This, of course, carries over into other aspects of life. Lately, the smooth places have been made rough and bumpy, like Isaiah 40:4 in reverse. The little challenges which were mastered so handily a few weeks ago now bring fresh tears and a digging in of a child's size 12 heels.  Today I found myself handling his anger at cleaning up his room beautifully-- I figured out the trick was to pretend I wasn't his mother and that he was a preschooler instead-- just another preschooler, and go at it like a pro, with no emotional baggage from the similar outbursts over the past few days. I forgot that everything seemed big to him and instead brought myself to a place of 'oh, that poor kid has a problem! What can we do?'  Sometimes, being emotionally distant and not getting pulled into reacting to tears but focusing on the task at hand is the better way to address things. NOT rationalizing. ("You've had a great day and got lots of playtime with your buddy... what's the problem?") NOT explaining it in logical terms. ("Dude, I don't play with your toys and I didn't make that mess?") NOT turning it into a big emote-a-thon. ("Oh, honey, I know you didn't want to stop playing outside and I know you want to eat dinner because  you are tired and hungry...")  Just dealing with what needs to happen in the moment, solely, and moving on. Because, for heaven's sake, we've gotta move on....

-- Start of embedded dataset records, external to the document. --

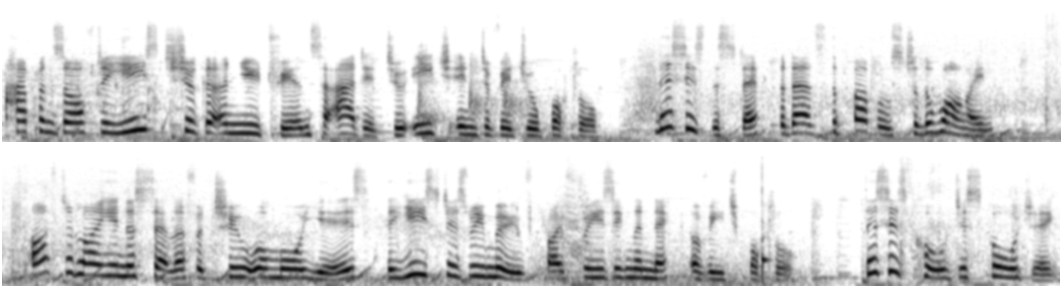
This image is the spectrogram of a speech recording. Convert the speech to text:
happens after yeast, sugar and nutrients are added to each individual bottle. This is the step that adds the bubbles to the wine. After lying in a cellar for two or more years, the yeast is removed by freezing the neck of each bottle. This is called disgorging.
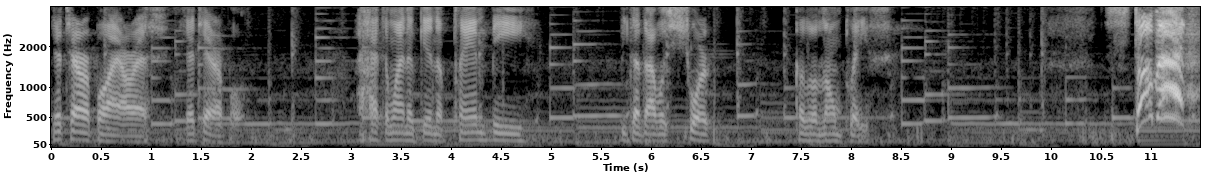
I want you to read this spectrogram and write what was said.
You're terrible, IRS. You're terrible. I had to wind up getting a plan B because I was short because of a loan place. Stop it!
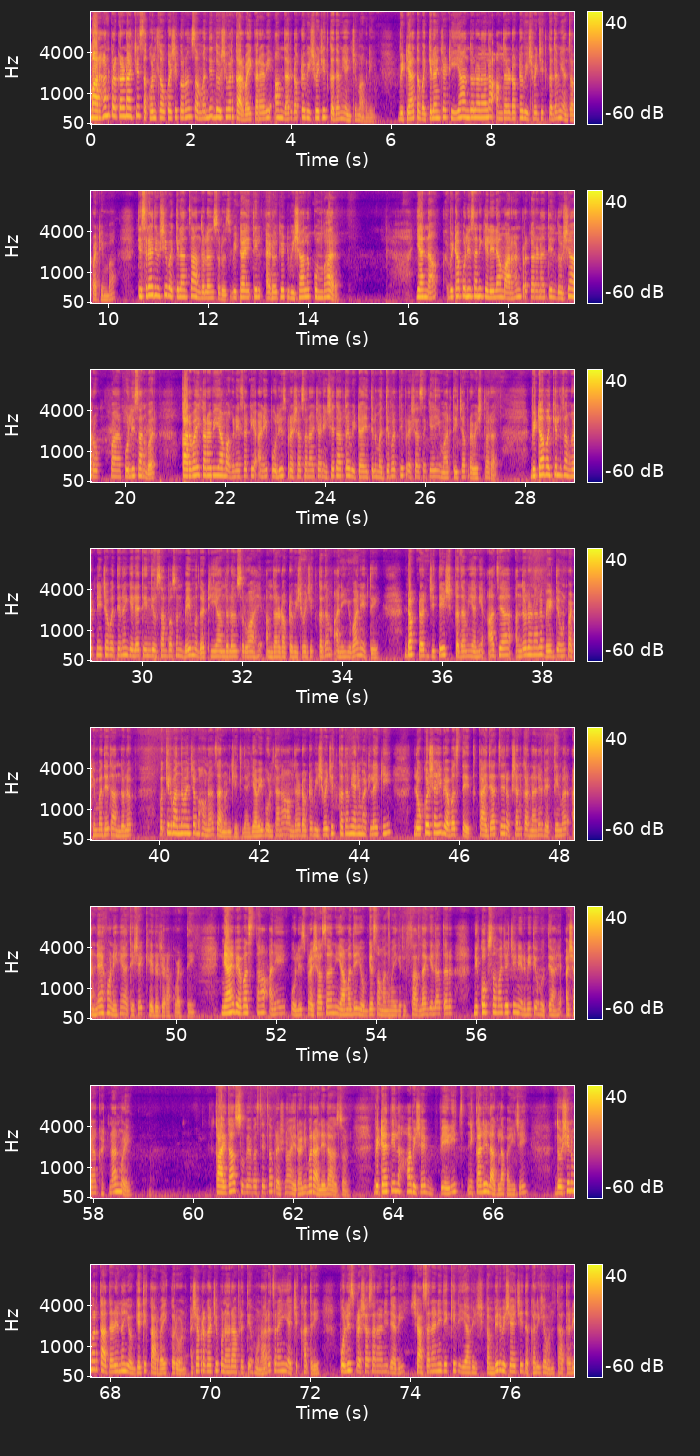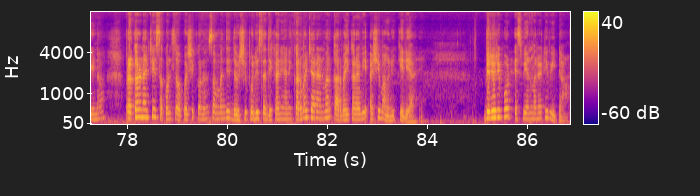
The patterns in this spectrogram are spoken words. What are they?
मारहाण प्रकरणाची सखोल चौकशी करून संबंधित दोषीवर कारवाई करावी आमदार डॉक्टर विश्वजित कदम यांची मागणी. विट्यात वकिलांच्या ठिय्या आंदोलनाला आमदार डॉक्टर विश्वजित कदम यांचा पाठिंबा. तिसऱ्या दिवशी वकिलांचं आंदोलन सुरूच. विटा येथील ॲडव्होकेट विशाल कुंभार यांना विटा पोलिसांनी केलेल्या मारहाण प्रकरणातील दोषी आरोप पोलिसांवर कारवाई करावी या मागणीसाठी आणि पोलीस प्रशासनाच्या निषेधार्थ विटा येथील मध्यवर्ती प्रशासकीय इमारतीच्या प्रवेशद्वारात विटा वकील संघटनेच्या वतीनं गेल्या तीन दिवसांपासून बेमुदत ठिय्या आंदोलन सुरू आहे. आमदार डॉक्टर विश्वजित कदम आणि युवा नेते डॉक्टर जितेश कदम यांनी आज या आंदोलनाला भेट देऊन पाठिंबा देत आंदोलक वकील बांधवांच्या भावना जाणून घेतल्या. यावेळी बोलताना आमदार डॉक्टर विश्वजित कदम यांनी म्हटलंय की लोकशाही व्यवस्थेत कायद्याचे रक्षण करणाऱ्या व्यक्तींवर अन्याय होणे हे अतिशय खेदजनक वाटते. न्यायव्यवस्था आणि पोलीस प्रशासन यामध्ये योग्य समन्वय साधला गेला तर निकोप समाजाची निर्मिती होते आहे अशा घटनांमुळे कायदा सुव्यवस्थेचा प्रश्न ऐरणीवर आलेला असून विट्यातील हा विषय वेळीच निकाली लागला पाहिजे. दोषींवर तातडीनं योग्य ती कारवाई करून अशा प्रकारची पुनरावृत्ती होणारच नाही याची खात्री पोलीस प्रशासनाने द्यावी. शासनाने देखील या विष गंभीर विषयाची दखल घेऊन तातडीनं प्रकरणाची सखोल चौकशी करून संबंधित दोषी पोलीस अधिकारी आणि कर्मचाऱ्यांवर कारवाई करावी अशी मागणी केली आहे. Bureau report S B N Marathi Vita.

I know that the shadow of kindergarten looms overhead, like the shadow of a hawk circling the chicken yard. Heck, we're all little chickens, even if I do look like a short, funny little hen at times. I do my best to keep my little one interested in what's right in front of him-- look, a worm!--and keep my own eyes on the sky. It's not for him to watch or worry about, although he likely does. I just try to stay present and let him snuggle up under my wing or run off and follow his momentary bliss.

All of these adjustments and recalibration make me long for a simpler time in my life, when I was a machinist and everything was measured more by micrometers, less by moods. The beauty of machining is that when you are trying to work a piece of metal and bring it true, you can use a blade and just work away, cutting off the wobbly excess until it's perfect all the way round and ready to really be used for something precise. Kids, well, not so much. You get all their wobbly spots and even when  you try to smooth them out, your gauges are still going to show bumps and imperfections. There's never perfect balance, only something good enough to roll along with until life's next phase...

I write all of this with a smile. I do not want a perfect child. What a bore that would be! And how the other mothers would hate me! I'd be completely unrelatable and yes, the worst thing about it would be simply this one, self-centered reason:

I'd have nothing to write about.